This is a CTA case and I cannot find it 

Ruling from Mamalateo:

Parties who are not included in an assessment made by the Commissioner of Internal Revenue
cannot be made respondents in an appeal from a particular assessment, and no judgement can be
rendered against such parties because any such judgment would be an encroachment on the
prerogative of the Commissioner to make na assessment and would further violate the rule on due
process and the exhaustion of administrative remedies. Moreover, under Sec. 7 of RA 1125, only
the Commissioner of Internal Revenue and the Commissioner of Customs may be sued before the
CTA in appropriate cases.

People v. Mallari

-Crim Case

-Cited on footnotes of Mamalateo


People v. Paz Abad Santos

Facts: Based on the allegations in the Information, accused Paz S. Abad Santos is charged herein
for Violation of Section 49(b), now Sec. 106(A), Sec. 57(B), Sec. 175, and Sec. 24(B)(2) of the
(NIRC) of 1997, allegedly due to her failure to pay tax liabilities as deficiency income tax, VAT,
EWT, DST,

Notably, these tax liabilities are corporate tax liabilities of Vicente Singson- Encarnacion
Corporation, but it is misleadingly stated therein that "the above-named accused, did then and there
willfully, unlawfully and feloniously fail and refused to fail tax liabilities" without stating that
these are corporate tax liabilities.

The said accused is beingcharged " in her capacity as Treasurer of Vicente Singson-Encarnacion
Corporation", the supposed corporate taxpayer in the instant case.

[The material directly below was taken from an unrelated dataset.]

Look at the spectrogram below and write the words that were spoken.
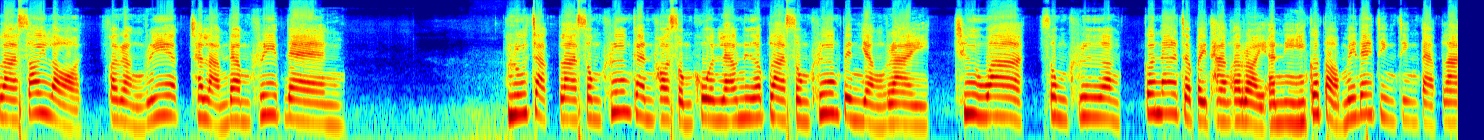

A careful consideration of the supporting documents attached to the records of this case do not
substantiate or prove that accused Paz S. Abad Santos is indeed the Treasurer and/or responsible
officer of Vicente Singson-Encarnacion Corporation.

The name of accused Paz S. Abad Santos was only mentioned in the "Final Notice Before Filing
Criminal Complaint"

Issue: Whether the accused may be held liable absent the legal basis to charge the accused for
nonpayment of corporate tax laibilities

Ruling: No. The Court finds difficulty in making a judicious determination of the existence of
probable cause to hold accused liable for the commission of the offense charged herein.
Consequently, the Court is left with no recourse but to di smiss the instant criminal case pursuant
to Section 6(a), Rule 112 of the Revised Rules on Criminal Procedure.

CIR v Tokyo Shipping Co. LTD.

Facts: Tokyo Shipping filed a claim for refund from the BIR for erroneous prepayment of income
and common carrier’s taxes amounting to P107,142.75 since no receipt was realized from its
charter agreement. BIR failed to act promptly on the claim and thus it was elevated to the Court of
Tax Appeals which decided in favor of the refund. Hence, this petition for review on certiorari.

Issue: Whether Tokyo Shipping is entitled to a refund or tax credit for the prepayment of taxes

ruling:Yes. The power of taxation is sometimes called also the power to destroy. Therefore, it
should be exercised with caution to minimize injury to the proprietary rights of a taxpayer. It must
be exercised fairly, equally and uniformly, lest the tax collector kill the “hen that lays the golden
egg”. Fair deal is expected by taxpayers from the BIR and the duty demands that BIR should refund
without unreasonable delay the erroneous collection.